Downstate men ‘feel extreme remorse’ about role in Capitol breach: attorney
Prosecutors earlier this month filed charges in connection with the riot against Bruce J. Harrison and Douglas K. Wangler, who claims a connection to an obscure Star Wars character.
Two downstate men charged in January’s U.S. Capitol breach “feel extreme remorse” about their role in the riot that interrupted the Electoral College vote count and led to what might be the largest criminal probe in U.S. history, their attorney told the Chicago Sun-Times.
Federal prosecutors earlier this month filed charges in connection with the riot against Bruce J. Harrison and Douglas K. Wangler. The men are from the Danville area, and Wangler apparently claims a connection to an obscure Star Wars character.
“If they could do it all over again, they would not have gone,” attorney Baku Patel said earlier this week of his clients. “It wasn’t what they thought it was going to be.”
Patel entered a not guilty plea on the pair’s behalf during their first virtual hearing Friday before a judge in Washington, D.C. The move is routine early in a criminal case, and Patel insists his clients have been cooperative and have “nothing to hide.”
Wangler and Harrison are at least the seventh and eighth Illinoisans charged in connection with the U.S. Capitol riot, which has led to criminal charges against hundreds of people around the country. Documents allege Wangler can be seen in an 11-second video standing in the Capitol Crypt, pumping his right fist in the air and chanting, “U.S.A.”
“If walking around and singing some patriotic songs is a crime, then I guess I am guilty,” Wangler allegedly told someone later.
An FBI agent also viewed surveillance footage from the Capitol, spotting Wangler with Harrison, who later told authorities he wore a New England Patriots jacket that day because of its patriotic colors. Videos allegedly showed Wangler and Harrison entering and exiting the Capitol, but an agent wrote that “none of the videos I reviewed depict Wangler or Harrison damaging property or participating in other violent acts.”
The men spoke to the FBI in Urbana April 15, court records show.

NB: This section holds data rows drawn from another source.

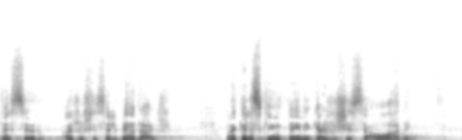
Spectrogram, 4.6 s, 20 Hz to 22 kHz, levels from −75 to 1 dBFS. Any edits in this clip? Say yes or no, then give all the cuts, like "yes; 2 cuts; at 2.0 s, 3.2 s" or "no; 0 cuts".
no; 0 cuts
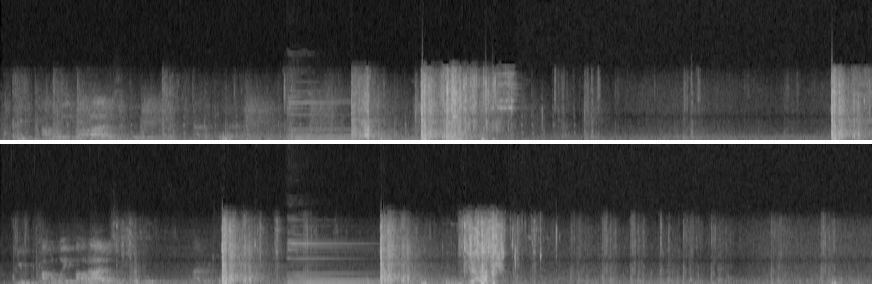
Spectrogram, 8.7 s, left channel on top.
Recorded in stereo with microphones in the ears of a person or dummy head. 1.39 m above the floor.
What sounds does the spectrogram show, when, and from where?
0.1 s a man speaking: 80° right, 1.5 m; by 2.4 s 85° right, 3 m
2.9 s a guitar: 25° right (ahead or behind), 2.5 m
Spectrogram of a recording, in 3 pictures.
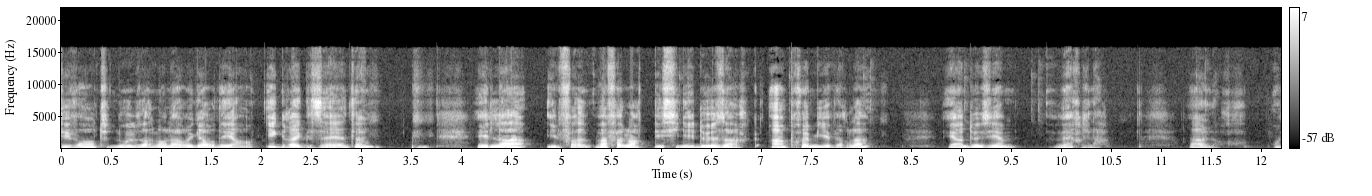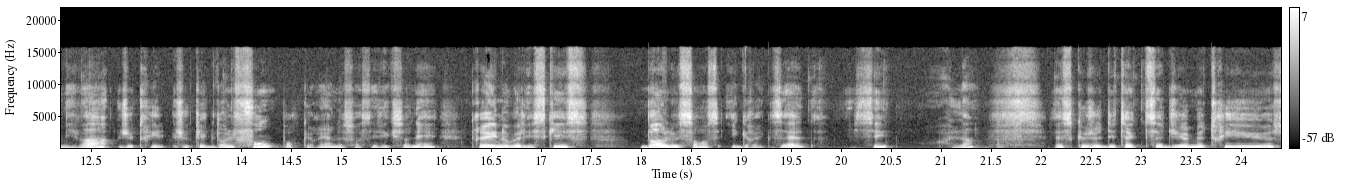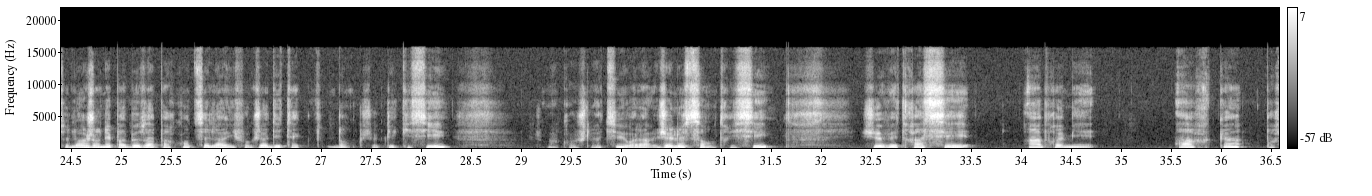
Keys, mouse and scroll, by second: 1.7 click, 2.6 right click, 10.9 scroll up 2, 11.2 right click, 13.7 click, 16.1 click, 19.7 click, 20.4 click, 27.3 click, 29.2 click, 36.1 click.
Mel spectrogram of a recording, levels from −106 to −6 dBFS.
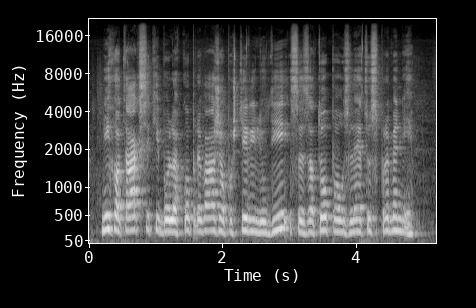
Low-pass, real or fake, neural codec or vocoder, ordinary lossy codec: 19.8 kHz; real; none; none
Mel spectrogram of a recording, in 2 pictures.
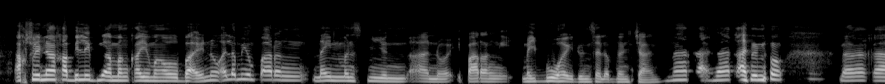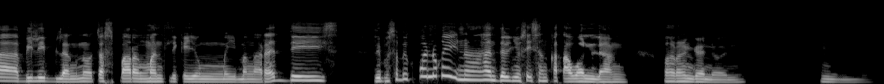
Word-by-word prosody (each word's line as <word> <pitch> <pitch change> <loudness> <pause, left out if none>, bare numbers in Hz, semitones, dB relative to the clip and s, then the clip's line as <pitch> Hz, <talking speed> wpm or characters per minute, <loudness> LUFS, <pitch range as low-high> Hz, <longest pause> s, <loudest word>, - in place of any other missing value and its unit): Actually 225 -2 +4
nakakabilib 215 -1 +5
naman 185 -2 +4
kayong 175 -1 +1
mga 165 0 +1
babae, 145 -4 +3
'no? 195 0 -2
Alam 230 +3 +1
mo - - -2
yung - - -16
parang, 200 -3 0
9 175 +2 -1
months 170 -2 -2
niyo 155 -3 0
yun 140 - -1 0.2
ano, 125 -2 -4
i - - -19
parang 135 -1 -1
i 130 - -14 0.2
may 135 - -1
buhay 145 -2 +2
dun 125 0 -3
sa 130 - -4
loob 120 0 -6
ng 120 -1 -4
tiyan. 110 0 -7
Nakaka 205 0 -1
nakaka-ano 210 +1 +5
'no, 235 - +5 0.6
Nakakabilib 165 -5 0
lang 130 -1 +1
'no. 140 -1 -1
Tapos 150 - -2
parang 140 -1 +1
monthly 135 +1 -1
kayong 125 -2 -2
may 120 - -2
mga, 120 0 -3
red 180 +1 0
days, 185 -3 0 0.4
'di 150 - 0
ba? 150 - -6
Sabi 235 +1 -5
ko, - - -31
"Paano 375 0 0
kaya 385 -4 +2
naha-handle 205 -4 +2
niyo 170 - 0
sa 170 - -3
isang 165 -1 -6
katawan 135 0 +2
lang?" 120 -1 -1 0.5
Parang 140 0 0
gano'n. 110 -3 -5 0.8
Mm. 110 -3 -14
155 Hz, 185 wpm, -22 LUFS, 130-190 Hz, 0.8 s, nakakabilib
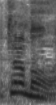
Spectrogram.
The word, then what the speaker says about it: Trombeau: Trombeau si pronuncia Trombò. – Ecco, alla francese.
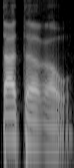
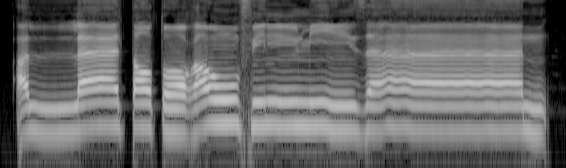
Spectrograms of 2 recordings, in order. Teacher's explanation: تا اور طا میں فرق ہے، تا باریک ادا ہوتی ہے اور طا موٹی پڑھی جاتی ہے. اور طا ساکنہ ہے، اس میں قلقلہ بھی ہے.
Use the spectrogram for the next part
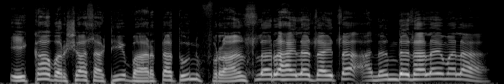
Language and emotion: Marathi, happy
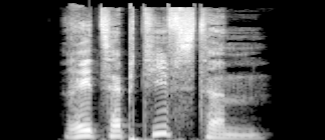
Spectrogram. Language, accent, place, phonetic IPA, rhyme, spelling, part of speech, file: German, Germany, Berlin, [ʁet͡sɛpˈtiːfstəm], -iːfstəm, rezeptivstem, adjective, De-rezeptivstem.ogg
- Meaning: strong dative masculine/neuter singular superlative degree of rezeptiv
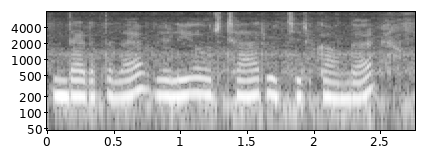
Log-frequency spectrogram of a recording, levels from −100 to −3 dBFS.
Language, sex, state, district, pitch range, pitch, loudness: Tamil, female, Tamil Nadu, Nilgiris, 200-215 Hz, 205 Hz, -12 LUFS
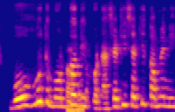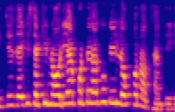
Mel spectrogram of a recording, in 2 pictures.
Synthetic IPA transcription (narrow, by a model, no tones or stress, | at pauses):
boɦut̪bɔɖʱɔd̪ipːɔʈaseʈʰiseʈʰit̪ɔmenid͡ʒed͡ʒajkiseʈʰinɔɽijapʰɔʈebakukeɦilokonɔt̪ʰãnt̪i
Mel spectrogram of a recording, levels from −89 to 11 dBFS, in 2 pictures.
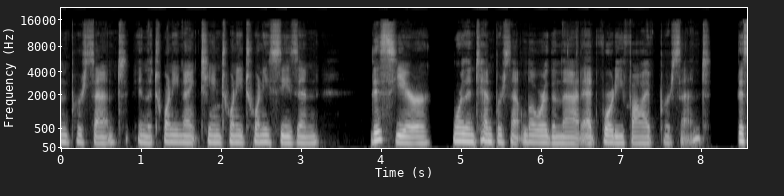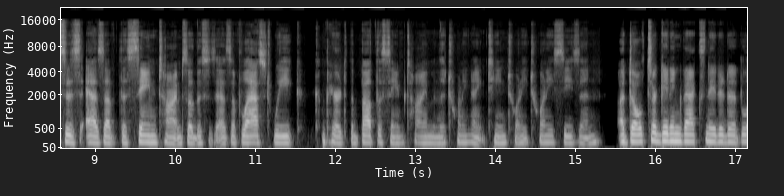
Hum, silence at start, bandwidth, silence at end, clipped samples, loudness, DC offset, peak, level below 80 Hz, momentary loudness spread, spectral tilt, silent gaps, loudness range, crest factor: none; 0 s; over 20 kHz; 0 s; under 0.1%; -22 LUFS; under 0.1%; -2 dBFS; -54 dBFS; 12 LU; -5 dB/octave; none; 5 LU; 20 dB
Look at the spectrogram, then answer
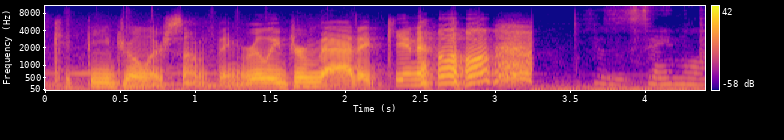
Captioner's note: laughing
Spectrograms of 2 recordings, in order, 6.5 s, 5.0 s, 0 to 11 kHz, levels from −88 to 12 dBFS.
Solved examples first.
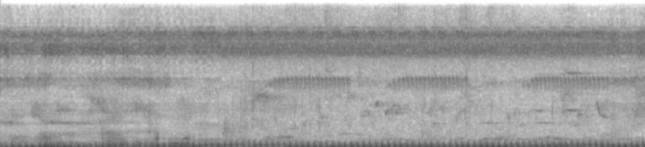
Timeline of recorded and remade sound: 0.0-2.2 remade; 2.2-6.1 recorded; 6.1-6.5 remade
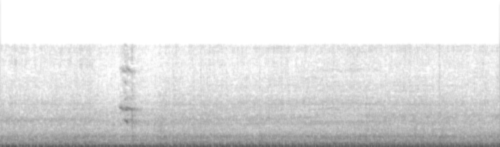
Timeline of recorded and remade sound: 0.0-3.1 recorded; 3.1-3.8 remade; 3.8-5.0 recorded

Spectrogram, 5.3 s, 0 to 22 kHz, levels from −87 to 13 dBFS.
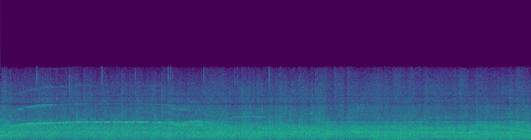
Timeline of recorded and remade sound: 0.0-3.2 recorded; 3.2-5.3 remade

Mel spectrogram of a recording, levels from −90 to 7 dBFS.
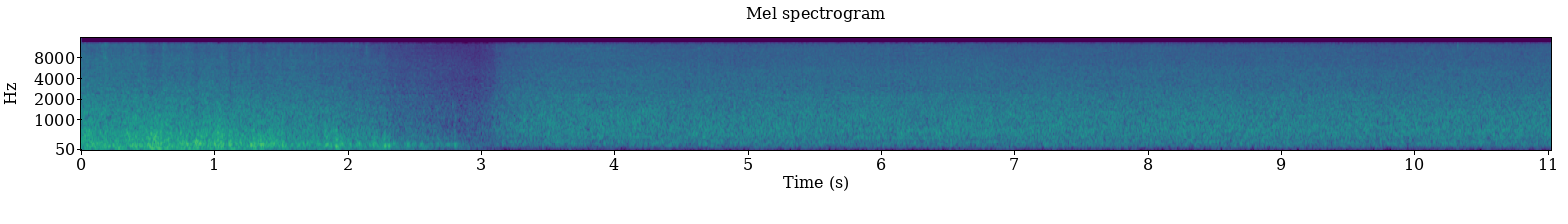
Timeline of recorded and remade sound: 0.0-2.3 recorded; 2.3-3.1 remade; 3.1-3.7 recorded; 3.7-4.7 remade; 4.7-5.6 recorded; 5.6-7.0 remade; 7.0-11.0 recorded

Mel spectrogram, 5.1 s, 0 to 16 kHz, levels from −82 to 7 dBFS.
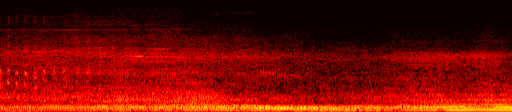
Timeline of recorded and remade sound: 0.0-0.7 recorded; 0.7-1.3 remade; 1.3-5.1 recorded

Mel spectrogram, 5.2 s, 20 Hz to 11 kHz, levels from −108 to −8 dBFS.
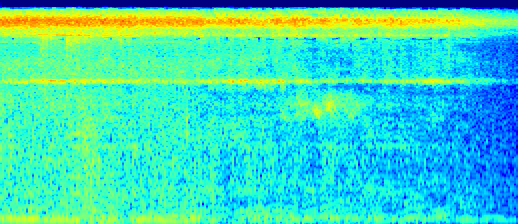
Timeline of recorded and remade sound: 0.0-0.8 recorded; 0.8-1.4 remade; 1.4-2.0 recorded; 2.0-4.6 remade; 4.6-5.2 recorded

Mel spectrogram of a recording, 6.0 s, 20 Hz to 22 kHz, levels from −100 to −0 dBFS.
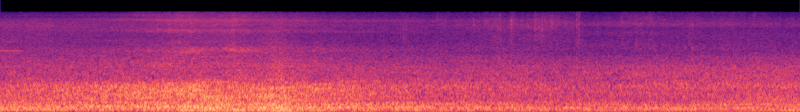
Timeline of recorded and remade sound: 0.0-1.5 recorded; 1.5-2.5 remade; 2.5-6.0 recorded

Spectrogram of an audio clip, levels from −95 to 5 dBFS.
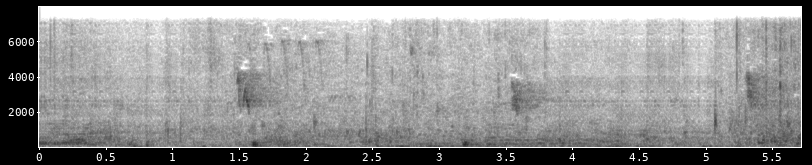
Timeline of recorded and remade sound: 0.0-1.4 remade; 1.4-3.8 recorded; 3.8-5.1 remade; 5.1-5.7 recorded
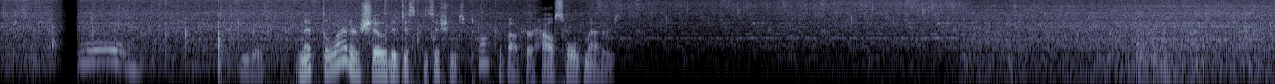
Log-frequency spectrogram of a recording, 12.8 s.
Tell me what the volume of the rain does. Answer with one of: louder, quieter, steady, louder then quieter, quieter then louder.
quieter then louder.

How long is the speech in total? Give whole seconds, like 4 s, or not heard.
4 s.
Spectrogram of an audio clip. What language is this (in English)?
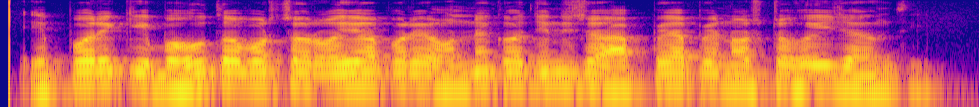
Odia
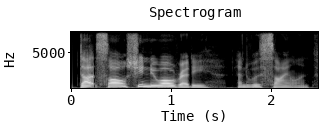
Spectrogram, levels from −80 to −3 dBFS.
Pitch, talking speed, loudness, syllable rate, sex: 175 Hz, 195 wpm, -16 LUFS, 5.4 syllables/s, female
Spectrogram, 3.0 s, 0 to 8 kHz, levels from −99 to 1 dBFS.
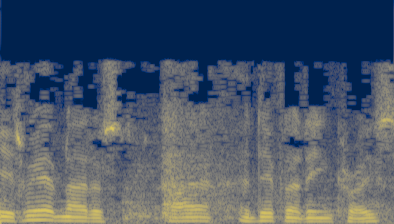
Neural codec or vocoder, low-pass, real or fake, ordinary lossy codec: none; 7.2 kHz; real; MP3, 24 kbps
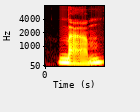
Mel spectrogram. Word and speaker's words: ma'am: Um and you would say uh say ma'am ma'am rhymes with jam. Okay. Not mom because they say mom mom.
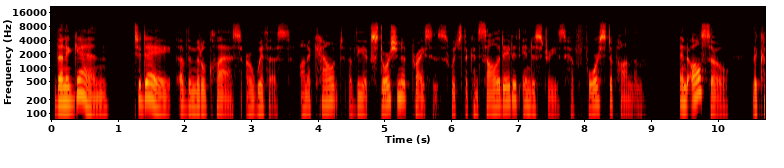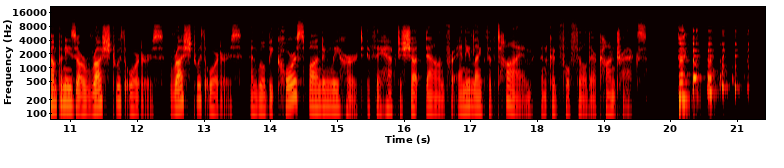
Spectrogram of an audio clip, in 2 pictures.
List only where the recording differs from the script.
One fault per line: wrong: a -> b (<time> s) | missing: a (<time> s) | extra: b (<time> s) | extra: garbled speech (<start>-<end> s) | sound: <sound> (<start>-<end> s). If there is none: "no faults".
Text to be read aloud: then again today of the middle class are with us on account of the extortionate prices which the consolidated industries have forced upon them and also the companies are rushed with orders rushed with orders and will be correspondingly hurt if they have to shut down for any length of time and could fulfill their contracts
sound: laugh (20.1-21.2 s)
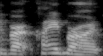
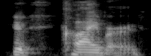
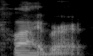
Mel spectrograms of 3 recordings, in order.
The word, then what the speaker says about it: Clyburn: is because he wants Jimmy Cly Clayburn out. I always say that nigga's name wrong. Um Clyburn. Jimmy Clyburn.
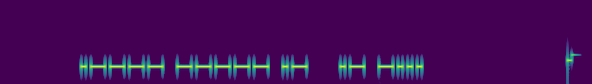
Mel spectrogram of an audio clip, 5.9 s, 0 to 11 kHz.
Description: Morse code, heard as a keyed tone, about 25 wpm, 700 Hz. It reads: 10A AB
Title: Field Day Exchanges Encore - 25wpm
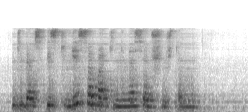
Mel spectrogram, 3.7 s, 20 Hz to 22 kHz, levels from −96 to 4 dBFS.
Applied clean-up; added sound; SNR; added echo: neural separator model SepFormer DNS4.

Patel said the men went to Washington, D.C., to see a speech by then-President Donald Trump and also hoped that “a little history was going to be made.” He said, “They did not go under any circumstances to disrupt” the government, though. He also said the men were “following the herd” when they entered the Capitol and spent about 10 minutes there.
The men told the FBI they entered through “wide-open doors” where they saw people freely going in, including “what appeared to be family groups,” according to court records. But Harrison acknowledged he could see windows had been broken and glass had been scattered on the ground, authorities said.
Wangler’s Facebook account is identified in the criminal complaint filed against the two men. The profile was no longer available Friday. But several posts viewed previously by the Sun-Times made reference to an obscure Star Wars character named Quinlan Vos, who made appearances in “The Phantom Menace” as well as in “The Clone Wars,” according to the Star Wars website.
The character bears a resemblance to Wangler, based on photographs on the Facebook page.
When asked about the posts, Patel said Wangler once worked for Disney as a model and called it a “paid gig.” Disney representatives did not immediately respond to a request for comment about the connection Friday.